For, if indeed it is true that what we need today is greater understanding of the dispossessed and the powerless, especially when they seem culturally alien and mobilize around their group identities, then their diasporas in the West can also be a critical source of dialogue, understanding and bridge-building. To mention only one example, just as Irish-Americans have recently sensitized American foreign policy-makers to the concerns of Irish Republicans in Northern Ireland, terrorists and otherwise, and shifted US policy, with dramatic and beneficial effects in the mother country, so groups such as Muslims in the West can be part of transcultural dialogues, domestic and global, that might make our societies live up to their promise of diversity and democracy. Such communities can thus facilitate communication and understanding in these fraught and potentially destabilizing times.

Such dialogue—at a personal, local, national, transnational and international level—seems a tall order. But there are grounds for hope. One is that while it is certainly true that the sense of being besieged and insecure that contemporary Islam and Muslim societies feel is not conducive to dialogue, this can change. The ‘closed-mindedness’ of Islam has had much to do with colonialism and Western dominance. When Muslims do not feel threatened and powerless, they have been outward-looking and expansive, generous and universal; it is powerlessness that has made them closed-minded and repressive (especially in relation to women), suspicious of new ideas and influences. Hence, dialogue is possible but it must be under conditions of mutual respect and in a world order which addresses inequalities of wealth and power and allows Muslims the political freedom to develop their own societies rather than imitate the West or suffer dictatorships that further Western interests (much of which hinge on the failure to develop alternatives to dependency on cheap oil).
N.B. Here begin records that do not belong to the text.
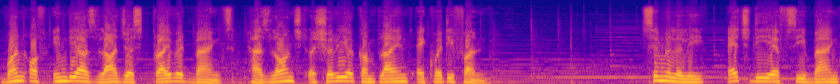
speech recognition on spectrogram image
one of India's largest private banks, has launched a Sharia-compliant equity fund. Similarly, HDFC Bank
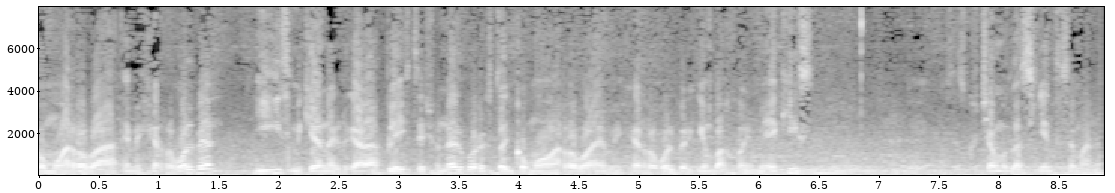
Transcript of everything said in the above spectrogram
como arroba mgrevolver y si me quieren agregar a PlayStation Network estoy como arroba mgrevolver-mx. Nos escuchamos la siguiente semana.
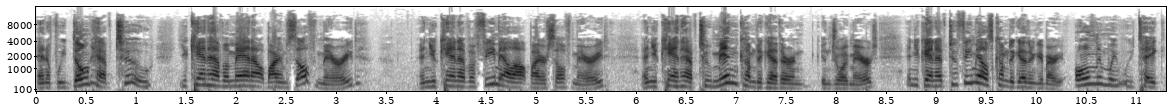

As a Briton who was a social science student in the early 1970s, my intellectual and political formation took place at a time when many intellectuals and students were attracted to and energised by an ideology committed to the overthrow of capitalism. For the most part this was confined to hero-worship of far-away terrorists (those ubiquitous posters of Che Guevara, for example), dangerous utopianism and violent slogans—as it is amongst many Muslim students and intellectuals today—but also physical confrontations in the street, seizures of buildings (leading to a temporary breakdown of government in Paris in 1968) and domestic terrorism in parts of Europe by the Bader-Meinhof gang and the Red Brigade (paralleled by the Black Panthers and others in the US). Some of my generation still look back fondly at that era, but I think most of us are relieved that the militant Marxism passed away. This gives me some hope that the same can happen with militant Islamism.

Bridge-building, however, does not simply mean asking moderate Muslims to join and support the new project against terrorism. Muslims must be at the forefront of asking critical questions such as why there are so few non-repressive governments in Muslim societies, and help to create constructive responses. But we must also ask where are the moderate western governments when moderate Muslims call for international protection and justice in Palestine, Bosnia, Chechnya and Kashmir or for the easing of sanctions against Iraq after it became apparent that it was the weak and the poor who were bearing the brunt of their effects? US policy in relation to the Muslim world and many other parts of the world has been far from moderate. Now that a terrible tragedy has happened to the US, the US is asking moderate Muslims to get on side. The fundamental question, however, is whether there is a recognition by the US and its allies of a need to radically review and change its attitude to Muslims.

An earlier version of this article appeared in The Observer (London) newspaper website on 30 September.